• [SUPPLIED RECORDS]:
------------------------------------------------------------------------
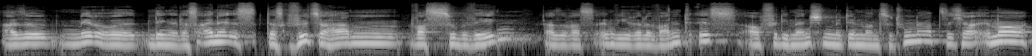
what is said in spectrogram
Also mehrere Dinge. Das eine ist das Gefühl zu haben, was zu bewegen also was irgendwie relevant ist, auch für die Menschen, mit denen man zu tun hat. Sicher immer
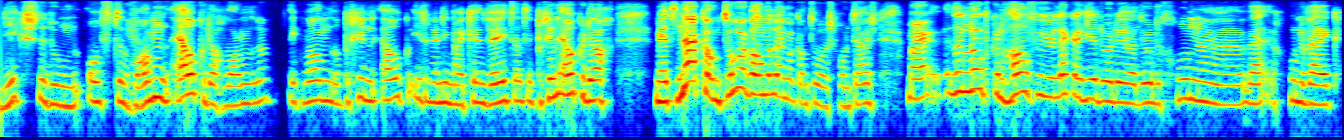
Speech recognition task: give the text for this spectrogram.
niks te doen of te wandelen, elke dag wandelen. Ik wandel, begin elke, iedereen die mij kent weet dat. Ik begin elke dag met naar kantoor wandelen. En mijn kantoor is gewoon thuis. Maar dan loop ik een half uur lekker hier door de, door de groene, wij, groene wijk.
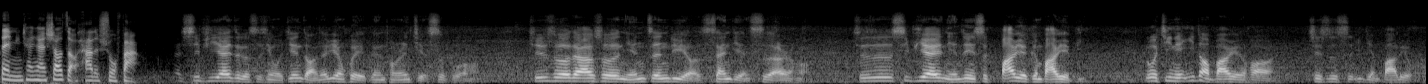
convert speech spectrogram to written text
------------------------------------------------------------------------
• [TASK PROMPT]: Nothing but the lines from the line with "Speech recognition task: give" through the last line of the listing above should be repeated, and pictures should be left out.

• [EXERCISE SOLUTION]:
Speech recognition task: give the text for this spectrogram.
niks te doen of te wandelen, elke dag wandelen. Ik wandel, begin elke, iedereen die mij kent weet dat. Ik begin elke dag met naar kantoor wandelen. En mijn kantoor is gewoon thuis. Maar dan loop ik een half uur lekker hier door de, door de groene, wij, groene wijk.
convert speech spectrogram to written text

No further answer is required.